___ Data records
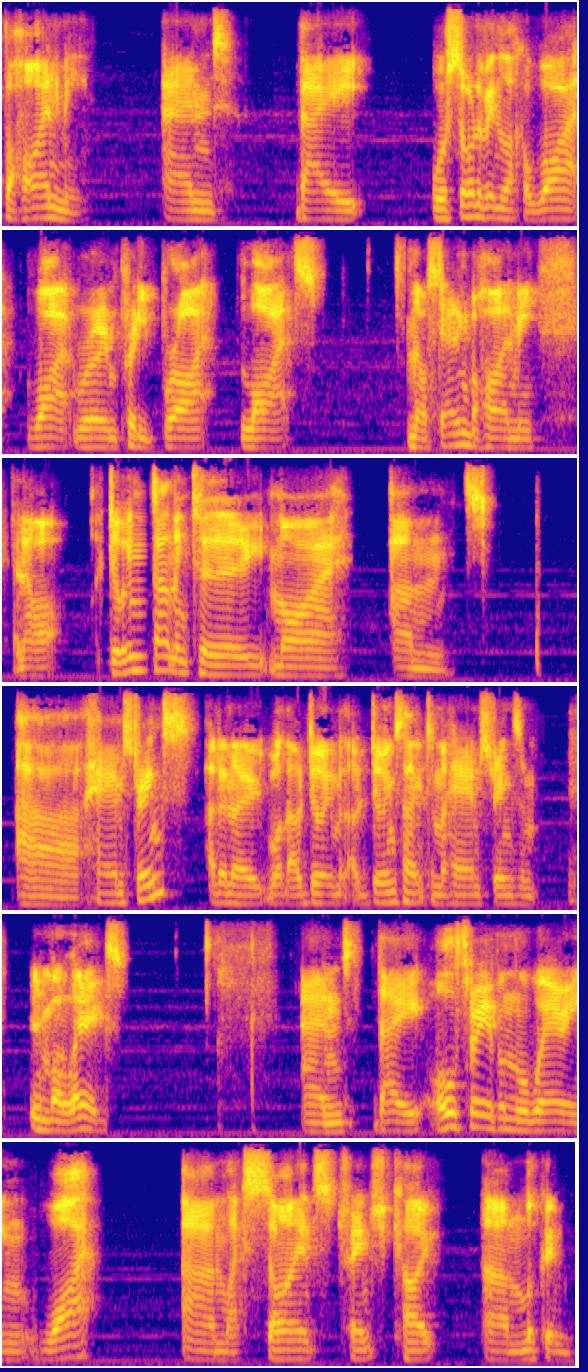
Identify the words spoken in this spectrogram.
behind me, and they were sort of in like a white white room, pretty bright lights, and they were standing behind me, and they were doing something to my um, uh, hamstrings. I don't know what they were doing, but they were doing something to my hamstrings and in my legs. And they, all three of them were wearing white, um, like science trench coat um, looking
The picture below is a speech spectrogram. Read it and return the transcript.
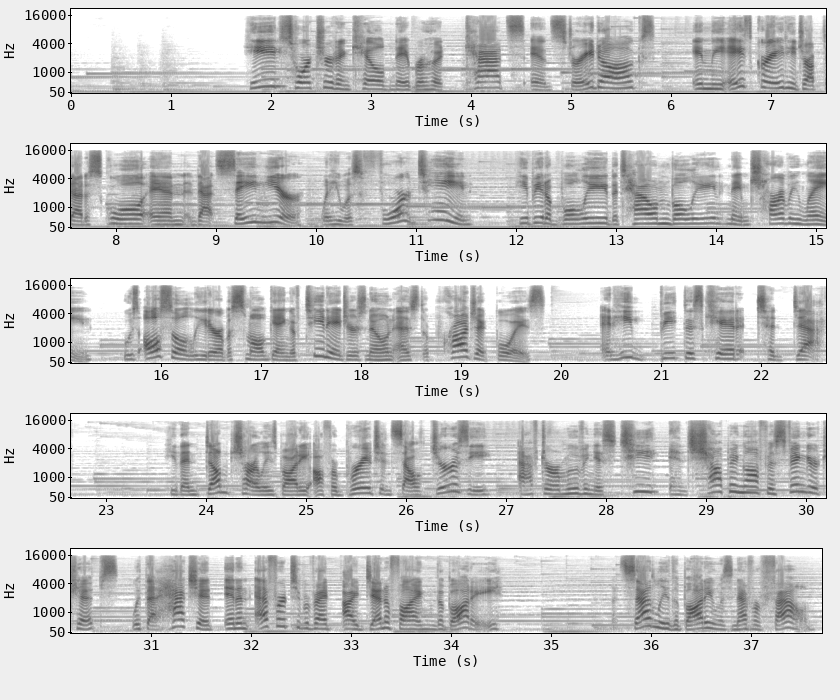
He tortured and killed neighborhood cats and stray dogs. In the eighth grade, he dropped out of school, and that same year, when he was 14, he beat a bully, the town bully, named Charlie Lane, who was also a leader of a small gang of teenagers known as the Project Boys. And he beat this kid to death. He then dumped Charlie's body off a bridge in South Jersey after removing his teeth and chopping off his fingertips with a hatchet in an effort to prevent identifying the body. But sadly, the body was never found.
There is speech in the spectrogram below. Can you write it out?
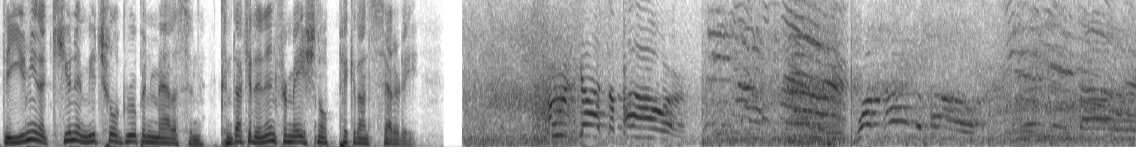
The union at CUNA Mutual Group in Madison conducted an informational picket on Saturday. Who's got the power? We got the power. What kind of power? Union power.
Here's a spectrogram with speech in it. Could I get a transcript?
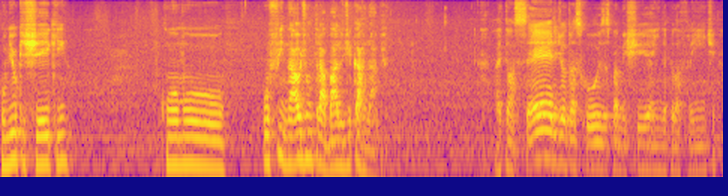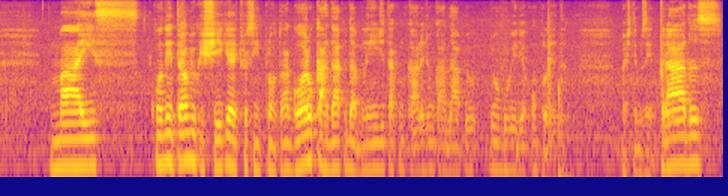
o milkshake como o final de um trabalho de cardápio. Vai ter uma série de outras coisas pra mexer ainda pela frente. Mas quando entrar o milkshake é tipo assim, pronto, agora o cardápio da Blend tá com cara de um cardápio de uma hamburgueria completa. Nós temos entradas,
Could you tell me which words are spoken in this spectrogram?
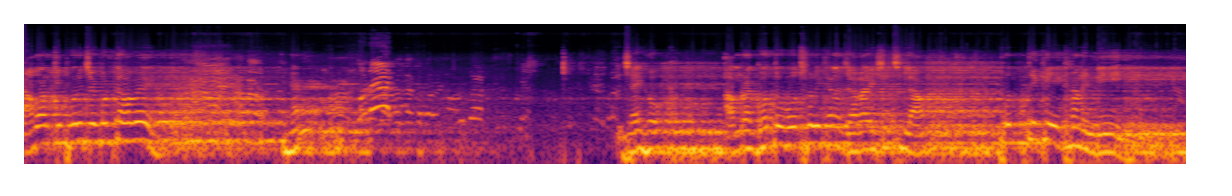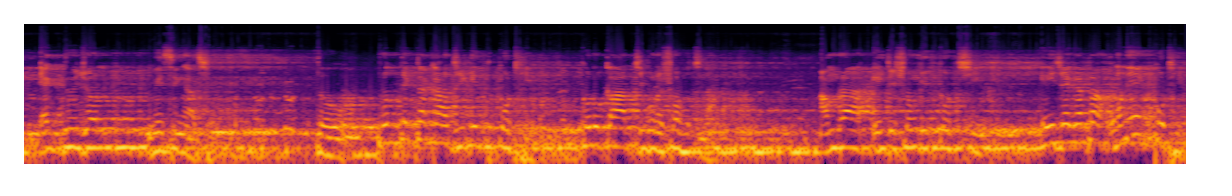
আবার কি পরিচয় করতে হবে? হ্যাঁ? যাই হোক আমরা গত বছর এখানে যারা এসেছিলাম প্রত্যেকে এখানে নেই। এক দুইজন মিসিং আছে। তো প্রত্যেকটা কাজই কিন্তু কঠিন। কোনো কাজ জীবনে সহজ না। আমরা এই যে সংগীত করছি এই জায়গাটা অনেক কঠিন।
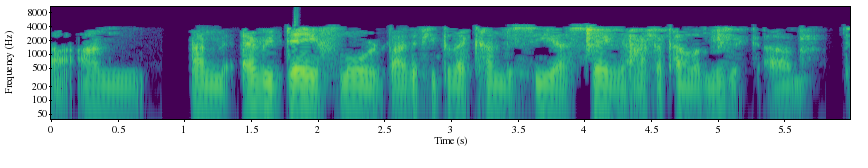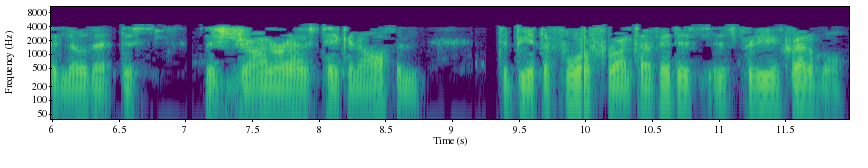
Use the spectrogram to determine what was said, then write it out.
uh, I'm I'm every day floored by the people that come to see us sing a cappella music. Um, to know that this this genre has taken off and to be at the forefront of it is is pretty incredible.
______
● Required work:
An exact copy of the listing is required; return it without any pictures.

● Result for this task:
Identify the words spoken in this spectrogram.
behind me, and they were sort of in like a white white room, pretty bright lights, and they were standing behind me, and they were doing something to my um, uh, hamstrings. I don't know what they were doing, but they were doing something to my hamstrings and in my legs. And they, all three of them were wearing white, um, like science trench coat um, looking
The picture below is a speech spectrogram. Read it and return the transcript.
He tortured and killed neighborhood cats and stray dogs. In the eighth grade, he dropped out of school, and that same year, when he was 14, he beat a bully, the town bully, named Charlie Lane, who was also a leader of a small gang of teenagers known as the Project Boys. And he beat this kid to death. He then dumped Charlie's body off a bridge in South Jersey after removing his teeth and chopping off his fingertips with a hatchet in an effort to prevent identifying the body. But sadly, the body was never found.
There is speech in the spectrogram below. Can you write it out?
The union at CUNA Mutual Group in Madison conducted an informational picket on Saturday. Who's got the power? We got the power. What kind of power? Union power.
Here's a spectrogram with speech in it. Could I get a transcript?
o milkshake como o final de um trabalho de cardápio. Vai ter uma série de outras coisas pra mexer ainda pela frente. Mas quando entrar o milkshake é tipo assim, pronto, agora o cardápio da Blend tá com cara de um cardápio de uma hamburgueria completa. Nós temos entradas,
Could you tell me which words are spoken in this spectrogram?
আবার কি পরিচয় করতে হবে? হ্যাঁ? যাই হোক আমরা গত বছর এখানে যারা এসেছিলাম প্রত্যেকে এখানে নেই। এক দুইজন মিসিং আছে। তো প্রত্যেকটা কাজই কিন্তু কঠিন। কোনো কাজ জীবনে সহজ না। আমরা এই যে সংগীত করছি এই জায়গাটা অনেক কঠিন।
Use the spectrogram to determine what was said, then write it out.
uh, I'm I'm every day floored by the people that come to see us sing a cappella music. Um, to know that this this genre has taken off and to be at the forefront of it is is pretty incredible.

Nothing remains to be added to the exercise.